B – Make a positive impact on the environment by volunteering for nonprofits, supporting companies in the sustainability space, or developing new solutions to advance sustainability goals.

I am tackling my living habits in lots of little increments, one or two at a time, and going forward from here, I’ll write about some of the changes I’m making. I’ve made a list of topics to work on:

A. Food shopping

Dining out

Bathroom products/Toiletries

Household/Cleaning

Fashion – Clothes

Shoes

Transportation (every day)

Long-distance travel

Energy usage (electricity consumption)

Gadgets

Reading

Parties

Furniture

Office

B. Volunteering
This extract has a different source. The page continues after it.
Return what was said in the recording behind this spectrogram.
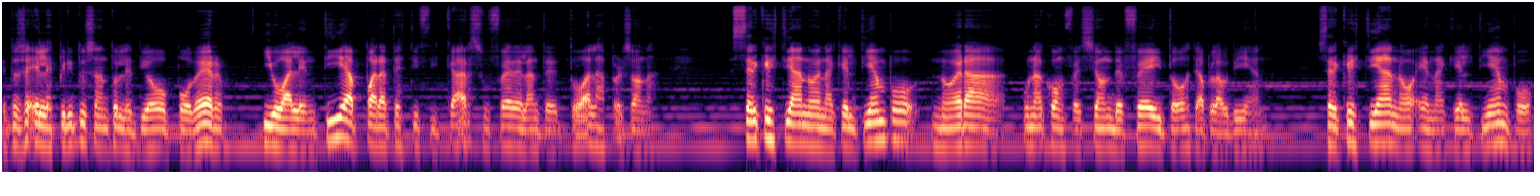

Environmental Conservation

Counteracting the effects of climate change

Innovating for Sustainability

Some of these are topics that affect my everyday life – transportation, food, fashion, anything consumer related – and I’m already working on implementing sustainable changes in these areas. I’m buying packaging free as much as possible, taking public transport, using solar chargers, etc.

As I’m currently on an extended sabbatical from work in Germany, and bouncing around the US, I don’t need to worry about things like furniture and my footprint at the office at the moment. For the coming months, I’ll focus on my own footprint, but upon my return to my home base in late Winter, I’m looking to make a positive impact on the environment through my work as well.

Why am I doing this?

After my last startup, speechangel.com, I decided to take some time off to process what I learned and get inspired to do something bigger to help combat climate change. To be really blunt… Before I embark on the next thing, I want to actually put my money where my mouth is in all aspects of my life. I believe that it’s hard to advocate for solutions to global warming, when I am contributing to the problem to a much larger extent than necessary. 

For the past few years, my lifestyle has probably been a bit of a cliche version of the average digital nomad’s life. I’ve been taking planes often, have been eating out of take-out containers a couple of times per month and shopped for mainstream branded clothes in giant malls around the globe. I have always cared about the planet, somewhere deep down, but I haven’t been living in alignment with my values. When I look at my lifestyle, I could be doing, or NOT doing, so much more to make a difference.

I’ve been doing a lot of yoga over the years – I even spent half a year in India for yoga. Many of my teachers have said to me, that the only thing that’s harder than doing yoga, is not doing yoga. Changing my lifestyle feels similar to me. The only thing that feels even harder than changing my footprint, is not changing my footprint. I don’t want to be a hypocrite. I want to live what I believe in.

Why a new blog?

I found that my focus in this project is very introspective, so I decided to start a new blog for the Bottom Line Project and related writing that focuses on sustainability and individual actions.

When? 

I started implementing changes in July/August 2017, and I hope I’ll reach some sort of sustainability baseline by my birthday on February 19th in 2018.

Alicia